▶ **DATASET EXTRACT**
<<<<

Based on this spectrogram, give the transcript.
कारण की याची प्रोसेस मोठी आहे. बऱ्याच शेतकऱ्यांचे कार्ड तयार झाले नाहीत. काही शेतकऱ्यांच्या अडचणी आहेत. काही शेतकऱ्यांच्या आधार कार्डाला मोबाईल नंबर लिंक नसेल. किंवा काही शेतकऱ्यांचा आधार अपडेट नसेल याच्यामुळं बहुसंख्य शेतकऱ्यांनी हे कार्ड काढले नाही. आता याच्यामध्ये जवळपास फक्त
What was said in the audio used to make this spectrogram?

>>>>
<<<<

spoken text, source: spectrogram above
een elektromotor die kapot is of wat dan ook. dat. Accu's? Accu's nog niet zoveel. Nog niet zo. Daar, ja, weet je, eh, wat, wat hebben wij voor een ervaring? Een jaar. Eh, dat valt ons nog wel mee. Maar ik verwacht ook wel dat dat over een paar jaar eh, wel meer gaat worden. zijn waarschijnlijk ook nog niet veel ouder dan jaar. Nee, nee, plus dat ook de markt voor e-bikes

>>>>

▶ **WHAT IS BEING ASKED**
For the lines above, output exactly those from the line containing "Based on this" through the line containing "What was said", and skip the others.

▶ **EXERCISE SOLUTION**
Based on this spectrogram, give the transcript.
कारण की याची प्रोसेस मोठी आहे. बऱ्याच शेतकऱ्यांचे कार्ड तयार झाले नाहीत. काही शेतकऱ्यांच्या अडचणी आहेत. काही शेतकऱ्यांच्या आधार कार्डाला मोबाईल नंबर लिंक नसेल. किंवा काही शेतकऱ्यांचा आधार अपडेट नसेल याच्यामुळं बहुसंख्य शेतकऱ्यांनी हे कार्ड काढले नाही. आता याच्यामध्ये जवळपास फक्त
What was said in the audio used to make this spectrogram?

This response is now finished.